The CIA was believed to be shielded from the data breach since it does not use the OPM for background investigations, but many SOF members end up working with the CIA on top-secret projects. It is unclear whether the personal information of current SOF members was stolen, but with so many former members working as contractors on classified projects, it is naive to suggest that the damage has been limited.
With fingerprints, photos and blackmail material, it is not difficult to imagine what a foreign government could do to compromise elite military operators. Personal vulnerabilities could be exploited to produce moles, with former military members blackmailed into spying or otherwise acting against national interests. For example, personnel suspected to be operating under deep cover in foreign territory could have a stray fingerprint lifted and checked against this rogue database in order to uncover their identity.
The exposure of information about family and friends provides malicious entities with easy entry into the lives of SOF personnel, since family and friends are not trained in operational security themselves, are likely to be unsuspecting of any malicious agenda and likely have a ubiquitous Internet and social media presence. If they post details about family vacations on Facebook, Twitter or Instagram, hostile actors could ascertain the location of a top-secret operative.

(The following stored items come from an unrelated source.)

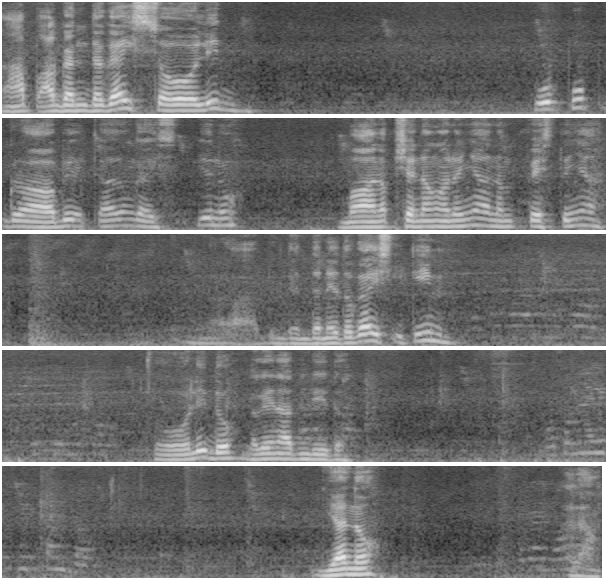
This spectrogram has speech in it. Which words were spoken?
Napakaganda guys, solid. Up, up, grabe. Talang guys, yun oh. Manap siya ng ano niya, ng pesto niya. Grabe, ganda nito guys, itim. Solid oh. Lagay natin dito. Yan oh. Alang.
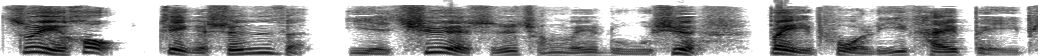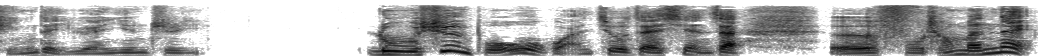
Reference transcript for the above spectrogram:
最后，这个身份也确实成为鲁迅被迫离开北平的原因之一。鲁迅博物馆就在现在，呃，阜成门内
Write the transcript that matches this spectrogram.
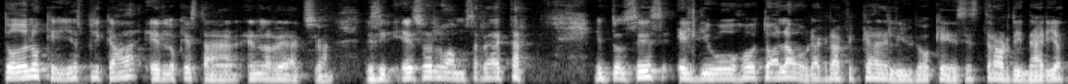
Todo lo que ella explicaba es lo que está en la redacción. Es decir, eso lo vamos a redactar. Entonces, el dibujo, toda la obra gráfica del libro, que es extraordinaria,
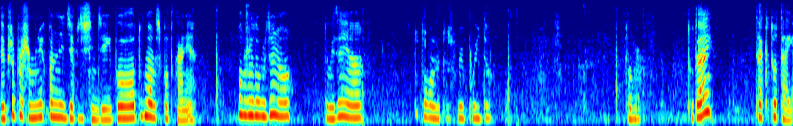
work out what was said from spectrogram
Ej, przepraszam, niech pan idzie gdzieś indziej, bo tu mam spotkanie. Dobrze, do widzenia. Do widzenia. Do toalety sobie pójdę. Dobra. Tutaj? Tak, tutaj.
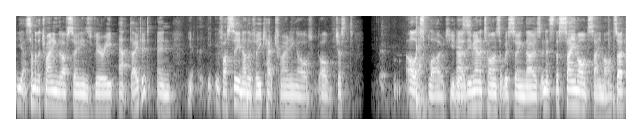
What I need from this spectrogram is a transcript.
yeah, some of the training that I've seen is very outdated, and if I see another VCAT training, I'll I'll just I'll explode. You know, Yes. the amount of times that we're seeing those, and it's the same old, same old. So,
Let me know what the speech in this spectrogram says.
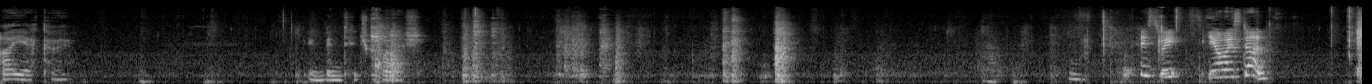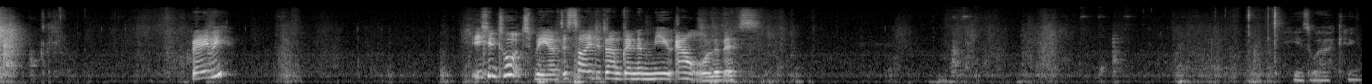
Ayeko in vintage polish. Mm. Hey sweet, you almost done? Baby? You can talk to me, I've decided I'm going to mute out all of this. He's working.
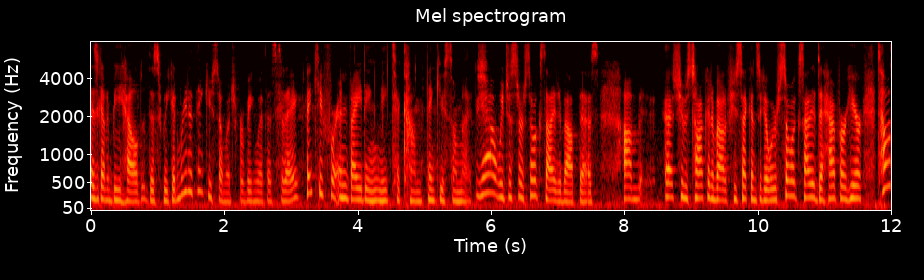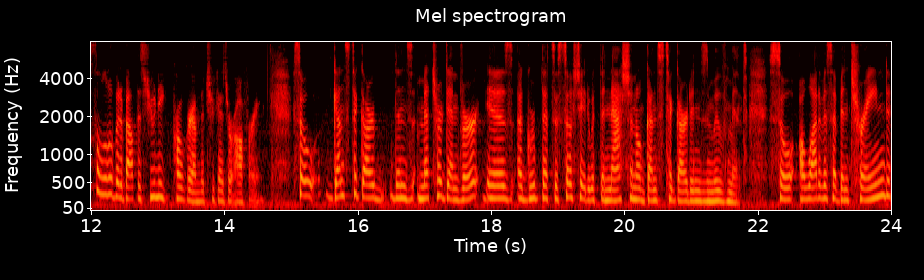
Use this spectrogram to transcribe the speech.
is going to be held this weekend. Rita, thank you so much for being with us today. Thank you for inviting me to come. Thank you so much. Yeah, we just are so excited about this. Um, as she was talking about a few seconds ago, we are so excited to have her here. Tell us a little bit about this unique program that you guys are offering. So, Guns to Gardens Metro Denver is a group that's associated with the National Guns to Gardens movement. So, a lot of us have been trained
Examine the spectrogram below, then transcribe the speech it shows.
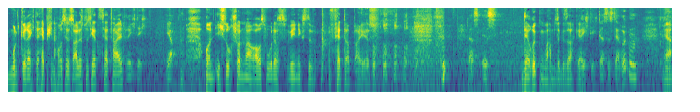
mundgerechte Häppchen. Haben Sie das alles bis jetzt zerteilt? Richtig. Ja. Und ich suche schon mal raus, wo das wenigste Fett dabei ist. Das ist Der Rücken, haben Sie gesagt, gell? richtig. Das ist der Rücken. Ja.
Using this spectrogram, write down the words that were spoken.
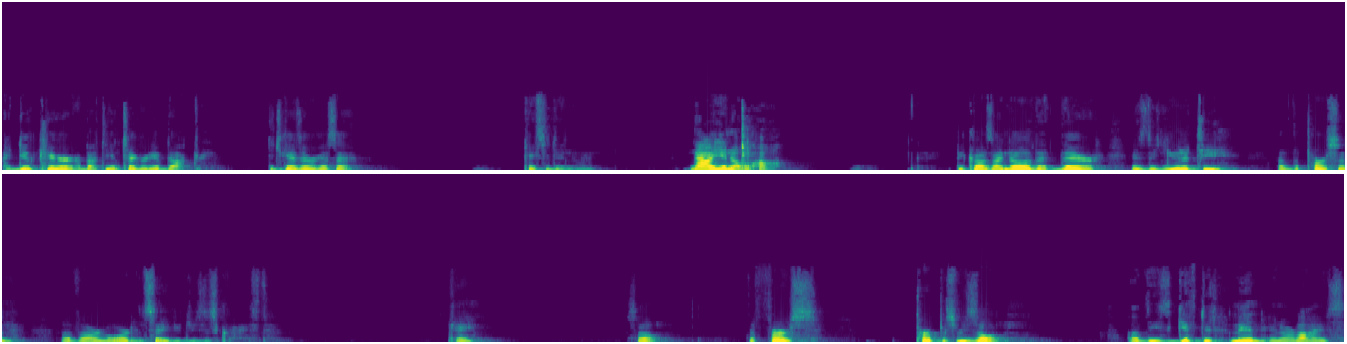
I do care about the integrity of doctrine. Did you guys ever guess that? In case you didn't. Now you know, huh? Because I know that there is the unity of the person of our Lord and Savior Jesus Christ. Okay? So, the first purpose result of these gifted men in our lives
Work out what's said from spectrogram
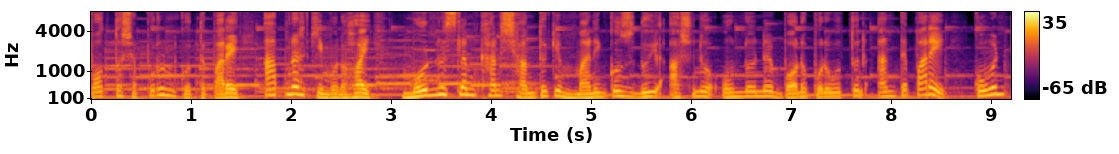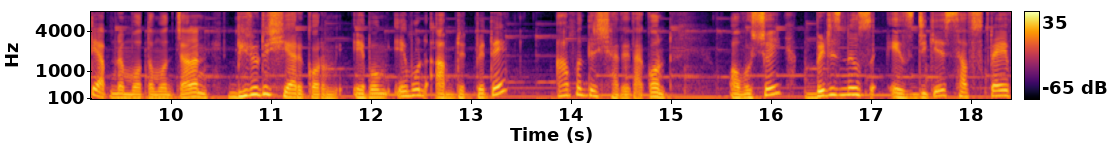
প্রত্যাশা পূরণ করতে পারে? আপনার কি মনে হয়? মনিরুল ইসলাম খান শান্তকে মানিকগঞ্জ দুই আসনে উন্নয়নের বড় পরিবর্তন আনতে পারে? কমেন্টে আপনার মতামত জানান। ভিডিওটি শেয়ার করুন এবং এমন আপডেট পেতে আমাদের সাথে থাকুন। অবশ্যই ব্রিটিশ নিউজ এইচডিকে সাবস্ক্রাইব,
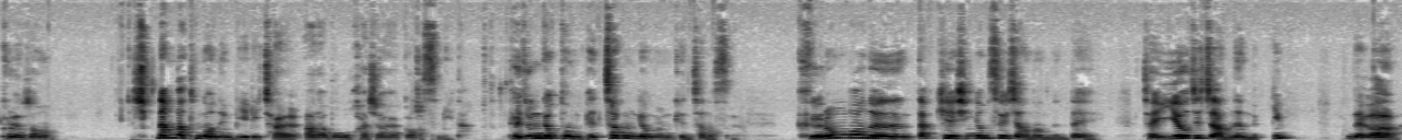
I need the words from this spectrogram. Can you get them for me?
그래서 식당 같은 거는 미리 잘 알아보고 가셔야 할 것 같습니다. 대중교통 배차 간격은 괜찮았어요. 그런 거는 딱히 신경 쓰이지 않았는데 잘 이어지지 않는 느낌? 내가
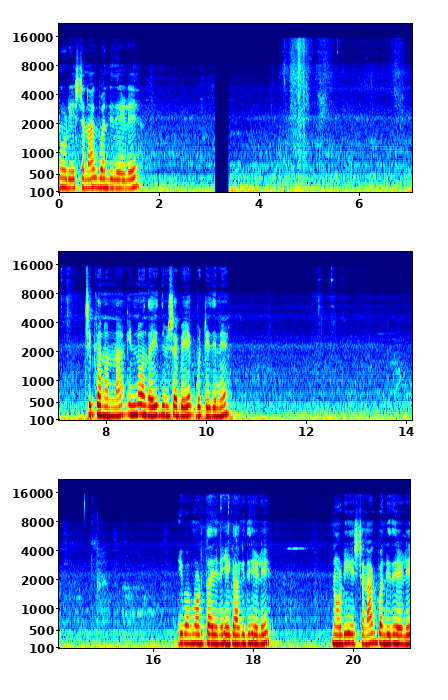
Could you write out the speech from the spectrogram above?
ನೋಡಿ ಎಷ್ಟು ಚೆನ್ನಾಗಿ ಬಂದಿದೆ ಹೇಳಿ. ಚಿಕನನ್ನು ಇನ್ನೂ ಒಂದು ಐದು ನಿಮಿಷ ಬೇಯಕ್ಕೆ ಬಿಟ್ಟಿದ್ದೀನಿ. ಇವಾಗ ನೋಡ್ತಾ ಇದ್ದೀನಿ ಹೇಗಾಗಿದೆ ಹೇಳಿ. ನೋಡಿ ಎಷ್ಟು ಚೆನ್ನಾಗಿ ಬಂದಿದೆ ಹೇಳಿ.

What the attackers will actually do with the data remains unknown, but the victims are angrier with their own government and its demonstrated incompetence than with the perpetrators. “We talk a lot about a ‘cyber Pearl Harbor,’ this thunderclap that might go off some night, and there is a legitimate concern that there might be a sufficiently large attack on critical infrastructure, or sufficient failure through the vulnerabilities that are latent in some of these systems, that it is possible,” says Mr. Inglis: “What I think is more likely is a sapping of corporate or governmental strength based on the insidious attacks that occur every hour of every day.”
Subversion of a government through the slow erosion of citizens’ confidence may very well end up being the most widespread visible result of cyber-attacks, and it is not even tantamount to actual warfare, which is relegated to the shadows.
by Rachel Marsden